This perspective on Jewish history comes through in the research and the collecting work Szajkowski did when he was in Carpentras from September 1940 to May 1941, waiting to obtain a visa to enter the United States. His research in local libraries bore fruit in the form of a study of the all-but-extinct Jewish dialect in the Comtat Venaissin region where he found himself. He examined Judeo-Provençal as a Jewish language to be considered in comparison to Jewish languages that developed elsewhere, such as Yiddish or Judeo-Spanish. He was also an unofficial zamler for YIVO, working on his own to collect remnants of the Jewish past in the area to be archived for safekeeping and study. To do this, he befriended Jews in the area, and before long he acquired items of historical interest from them, including such rare materials as Hebrew grammars from the 16th to 18th centuries, prints from the end of the 15th century, and an 18th-century pinkas (communal record book). He also acquired objects such as a scroll of the biblical book of Esther, a Torah crown, and a synagogue circumcision chair, sending them along to YIVO in New York.
Given what we know of his later collecting, one cannot help but wonder if Szajkowski stole the materials he gathered in Carpentras. The only record we have is his correspondence with the Tcherikowers, a problematic source for this question since they provide little information about the transactions and focus rather on the utility of the materials for historians. Szajkowski did say that the numerous items from the local synagogue that he donated to YIVO had come to him through a Mlle. Mossé, the unmarried adult daughter of the recently deceased synagogue beadle. These items appear to have been gifts, but we cannot know why Mlle. Mossé would have decided to give them away. Perhaps she, like many Jews elsewhere in Europe, saw the Jewish population around her dwindling and believed in the project of the zamlers, which Szajkowski surely described to her.
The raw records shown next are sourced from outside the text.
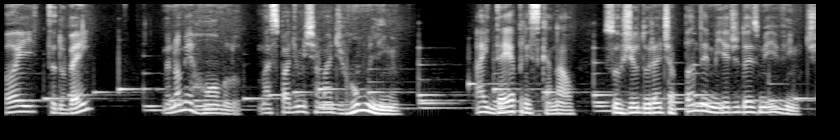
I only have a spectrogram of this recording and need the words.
Oi, tudo bem? Meu nome é Rômulo, mas pode me chamar de Romulinho. A ideia para esse canal surgiu durante a pandemia de 2020,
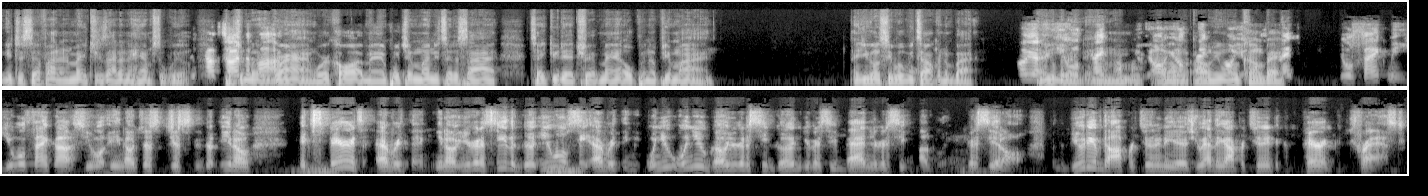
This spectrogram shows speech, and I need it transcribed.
Get yourself out of the matrix, out of the hamster wheel. Put outside the money, box grind, work hard, man. Put your money to the side. Take you that trip, man. Open up your mind. And you're gonna see what we're talking about. oh yeah you'll be you will like, thank I'm, me. Oh, I oh, don't, I don't even oh, want you to come back. thank- you will thank me you will thank us you will you know just just you know experience everything you know you're to see the good you will see everything. When you when you go you're to see good you're to see bad you're to see ugly you're to see it all. But the beauty of the opportunity is you had the opportunity to compare and contrast.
Or perhaps she saw the coming storm, with the northern half of France already occupied by the Nazis and the fate of Jews in Carpentras uncertain, since the town had come under the control of the collaborationist Vichy regime. In any event, Szajkowski does not appear to have paid her for the materials. The only item he seems to have purchased was the 18th-century Carpentras pinkas, which, he reported in a letter to the Tcherikowers, had been held in the house of an old man who would not part with it unless he was paid.
Whatever else, Szajkowski—Steeped as he was in the culture of YIVO—clearly saw collecting as a way to take valuable Judaica to a place where people would study it. In 1940-41, he had no concept of a particularly French Jewish patrimony separate from the rest of Jewish history; he saw Judaica as the material remnant of a collective Jewish past that could be gathered up and taken anywhere that Jews lived. And if the best place for such materials was a place where people understood the meaning and value of these remnants, Carpentras at that moment was certainly not such a place. As he described it, Jewish life was dying out in Carpentras; even those Jews who had items of historical interest in their possession were doing nothing with them, and their children were leaving the region.
Photographer Łukasz Baksik hunts repurposed matzevot, burial markers turned cornerstones and cobbles